Ransomware.When cybercriminals successfully gain access to a user’s data, they may demand a ransom payment before releasing it. Even in cases where backups are available, fraudsters can still coerce their victims by threatening to expose or share the information with third parties.
Tailgating.Cybercriminals frequently take advantage of people’s helpfulness. A typical strategy involves pretending to be a visitor, maintenance worker or delivery driver to gain entry to a building. Once inside, they may be able to access and, in some cases, pilfer sensitive data stored in either physical or digital formats.
Following the epidemic, when access requirements may have changed, workers might become more susceptible to this scam.
USB Drive Traps.Cybercriminals have been documented leveraging people’s helpfulness by leaving USB drives in communal areas.
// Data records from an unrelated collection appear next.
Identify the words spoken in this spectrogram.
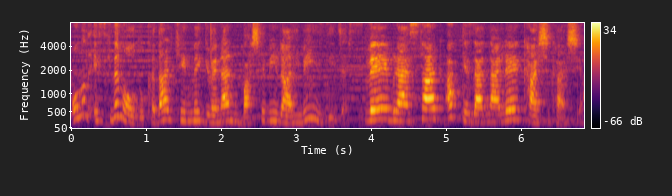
onun eskiden olduğu kadar kendine güvenen başka bir rahibeyi izleyeceğiz. Ve Bran Stark Akgezenlerle karşı karşıya.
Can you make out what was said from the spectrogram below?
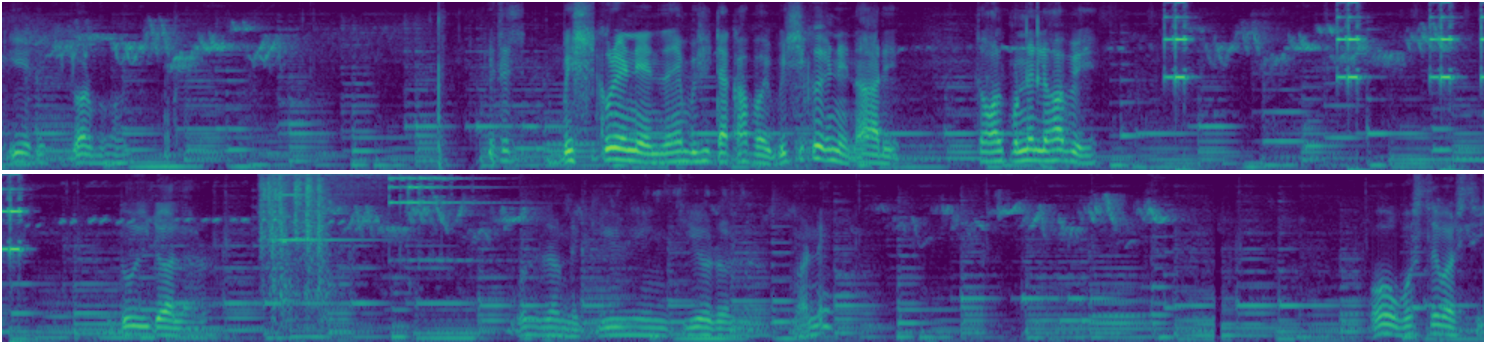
কি এটা কি করব এটা বেশি করে নেন জানি বেশি টাকা পাই বেশি করে নেন আরে তো অল্প নিলে হবে? দুই ডলার বুঝলাম না, কি জিরো ডলার মানে? ও, বুঝতে পারছি।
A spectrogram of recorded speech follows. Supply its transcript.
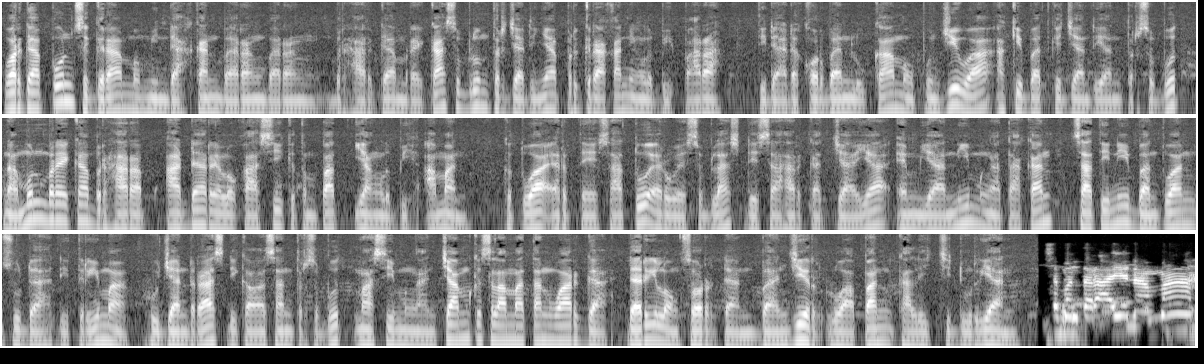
Warga pun segera memindahkan barang-barang berharga mereka sebelum terjadinya pergerakan yang lebih parah. Tidak ada korban luka maupun jiwa akibat kejadian tersebut, namun mereka berharap ada relokasi ke tempat yang lebih aman. Ketua RT 1 RW 11 Desa Harkat Jaya M. Yani mengatakan saat ini bantuan sudah diterima. Hujan deras di kawasan tersebut masih mengancam keselamatan warga dari longsor dan banjir luapan Kali Cidurian. Sementara ayah nama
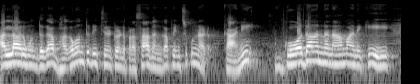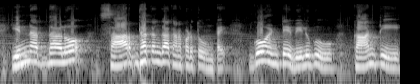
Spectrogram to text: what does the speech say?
అల్లారు ముద్దుగా భగవంతుడు ఇచ్చినటువంటి ప్రసాదంగా పెంచుకున్నాడు. కానీ గోద అన్న నామానికి ఎన్ని అర్థాలో సార్థకంగా కనపడుతూ ఉంటాయి. గో అంటే వెలుగు కాంతి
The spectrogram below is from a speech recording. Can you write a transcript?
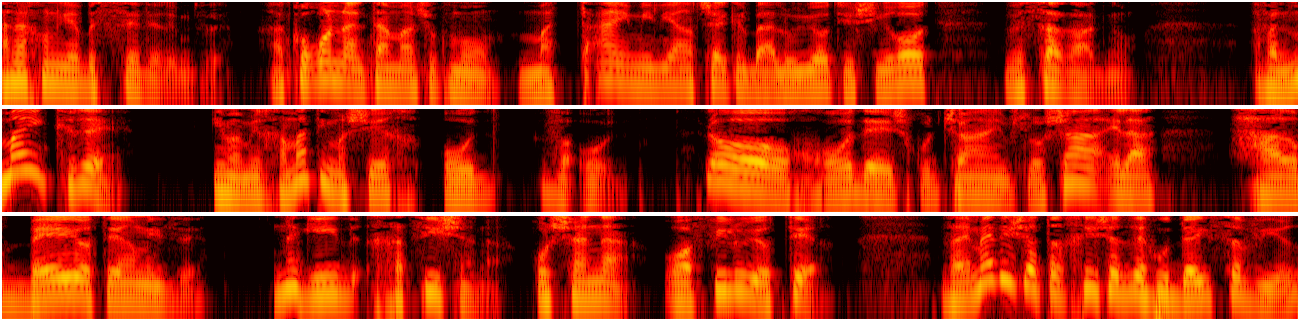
אנחנו נהיה בסדר עם זה. הקורונה עלתה משהו כמו 200 מיליארד שקל בעלויות ישירות, ושרדנו. אבל מה יקרה אם המלחמה תימשך עוד ועוד? לא חודש, חודשיים, שלושה, אלא הרבה יותר מזה. נגיד חצי שנה, או שנה, או אפילו יותר. והאמת היא שהתרחיש הזה הוא די סביר,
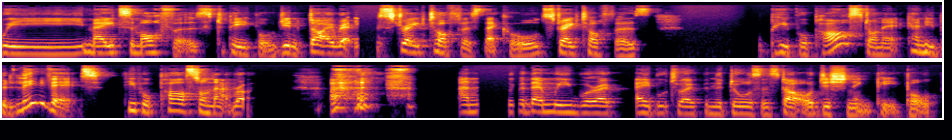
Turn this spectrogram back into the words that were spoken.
we made some offers to people you know, direct straight offers they're called straight offers. People passed on it. Can you believe it? People passed on that and but then we were able to open the doors and start auditioning people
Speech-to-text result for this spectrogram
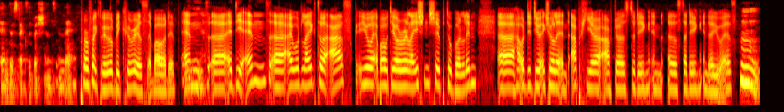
in those exhibitions in there. Perfect. We will be curious about it. And uh, at the end, uh, I would like to ask you about your relationship to Berlin. Uh, how did you actually end up here after studying in uh, studying in the US? Hmm,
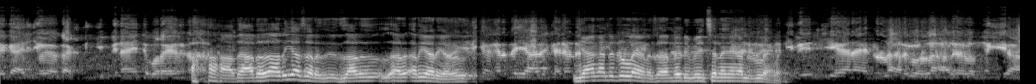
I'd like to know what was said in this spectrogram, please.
ശബ്ദം എന്നൊക്കെ പറഞ്ഞ് ഞാനുമായിട്ട് ഡിബേറ്റ് ചെയ്യാനൊക്കെ വിളിച്ച വെറുതെ ഞാൻ അവരെ കാര്യങ്ങൾ കഷ്ടിക്കും പിന്നെ അതിന്റെ പുറകെ അതെ അത് അറിയാം സാർ. സാർ അറിയാം അറിയാം. അത് എനിക്ക് അങ്ങനത്തെ യാതൊരു കാര്യം ഞാൻ കണ്ടിട്ടുള്ളതാണ്. സാറിന്റെ ഡിബേറ്റ്സ് എല്ലാം ഞാൻ കണ്ടിട്ടുള്ളതാണ്. ഡിബേറ്റ് ചെയ്യാനായിട്ടുള്ള അറിവുള്ള ആളുകളൊന്നും ഈ ആ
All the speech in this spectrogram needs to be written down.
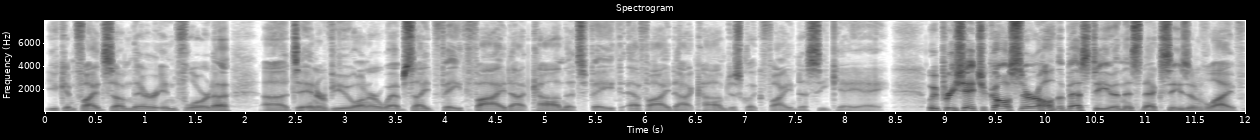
You can find some there in Florida uh, to interview on our website, faithfi.com faithfi.com. That's faithfi.com. Just click find a CKA. We appreciate your call, sir. All the best to you in this next season of life.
The goal is to manipulate someone into plugging the device into their computer, which could result in the computer and the entire network becoming infected.
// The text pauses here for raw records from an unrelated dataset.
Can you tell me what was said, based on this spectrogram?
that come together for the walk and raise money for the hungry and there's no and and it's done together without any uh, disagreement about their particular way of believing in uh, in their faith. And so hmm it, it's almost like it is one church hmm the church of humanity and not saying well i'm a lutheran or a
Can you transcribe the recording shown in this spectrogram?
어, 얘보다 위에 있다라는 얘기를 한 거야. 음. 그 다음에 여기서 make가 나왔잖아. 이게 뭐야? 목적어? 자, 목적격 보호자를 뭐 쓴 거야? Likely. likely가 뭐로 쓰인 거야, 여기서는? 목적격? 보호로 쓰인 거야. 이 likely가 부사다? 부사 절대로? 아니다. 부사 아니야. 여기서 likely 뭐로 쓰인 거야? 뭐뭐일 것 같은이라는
Upon their return to the workplace, employees might be distracted and overlook the need to turn in the USB drive to the IT department.
As workers prepare to resume onsite operations, they need to be mindful of this current development and exercise the utmost diligence to prevent any adverse outcomes for the organisation.
Remote Work Draws Hackers to Industries
The potential hazards detailed above may confront workers during their return to the workplace and while on site. Furthermore, remote working conditions pose their own unique set of challenges.
The Cloud strikes.The Covid-19 pandemic has resulted in a surge in remote work, requiring the adoption of additional cloud-based services to facilitate this transition. While this approach has the potential to enhance productivity and performance, it also exposes businesses to a range of possible threats, such as Denial of Service (DoS), Distributed Denial of Service (DDoS), Hypercall, Hyperjacking, and exploiting Live Migration via the Hypervisor.
Router Hacking Attempts.Inadequately secured home routers can leave home networks open to botnet attacks such as distributed denial of service (DDoS), click fraud, data theft, and account takeover. This usually results from a work-from-home (WFH) worker failing to keep their hardware up to date or not using a strong enough password. It is hence critical for IT departments to intervene and guarantee that all WFH employees have a secure system in place.
In-home Electronics.Bring Your Own Device (BYOD) is a rapidly increasing trend where employees employ their personal devices (laptops, mobile phones, etc.) for work-related activities. However, this can lead to security issues since personal devices may not always be securely stored. Hence, it is crucial for IT teams to institute regulations and protocols for BYOD, particularly when employees are working remotely or telecommuting.
Public Wi-Fi hotspots.It is becoming increasingly evident that not all remote workers are engaging in telecommuting, with many opting to work remotely from public spaces like coffee shops. While this presents a viable alternative for individuals seeking to break away from the monotony of a home office, it is important to recognize that connecting to unsecured Wi-Fi networks poses a real threat from hackers who may be able to access personal data.
Immediate Action Items
Contemplating the possible cybersecurity hazards that your company may encounter can seem overwhelming. Yet, numerous actions can be taken to safeguard your organisation, such as the ones listed below.
- Consistent employee training for recognising and avoiding several dangers
- Protection against all possible threats, including those presented by wireless home hubs and other on-premises network infrastructure.
- Implementation of a zero-trust security model with strict rules for departing personnel
It is paramount to understand that, despite taking the requisite measures, there is still the possibility of an attack. To guarantee that you and your team are sufficiently prepared for such an occurrence, it is necessary to plan ahead.